If you do decide to visit these countries, stay aware of your surroundings, avoid walking and driving at night, keep expansive jewellery and signs of wealth hidden, and only use certified tourist authority companies and guides.
3. Use Precaution in Turkey and Lebanon
Lebanon’s coastal areas are safer than its borders. An advisory remains not to visit the borders of Syria, due to terrorism, and Israel, due to armed conflict. Refugee settlements from Syria also carry heightened concerns for conflict.
Borders are an issue in Turkey, as well, where Syria and Iraq have been plotting terrorist attacks in highly populated areas such as shopping malls, hotels, restaurants, churches, sporting events, airports and more. The risk is so great, even cruise ships have alerted routes to skip the Turkish coastline and Istanbul.
2. Asia: Watch Out for North Korea
Spanning more than 57 million square miles in size, Asia offers endless travel possibilities. The only Asian country the U.S. wants you to steer clear of is North Korea.
The U.S. does not have any official diplomatic relations with the country to assist with emergencies, and U.S. passport holders are not allowed to travel to, in or through North Korea without special validation from the Department of State, and these special validations are limited.
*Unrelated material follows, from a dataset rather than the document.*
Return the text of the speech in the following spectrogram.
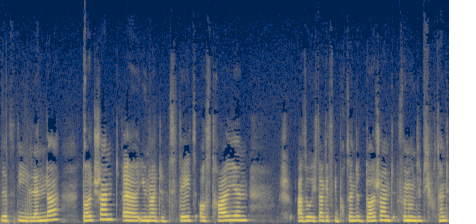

1. North America: Watch Out for Mexico
Stories of travelers catching a taxi to be whisked off somewhere remote and left stranded after being robbed in Mexico circulate in the news, as do reports of bloody cartel wars. The dangers are real.
In fact, a U.S. Department of State “Do Not Travel” advisory is in effect for the Mexican states of Michoacán, Tamaulipas, Sinaloa and Guerrero due to widespread violent crimes that include homicide, kidnapping, carjacking and robbery.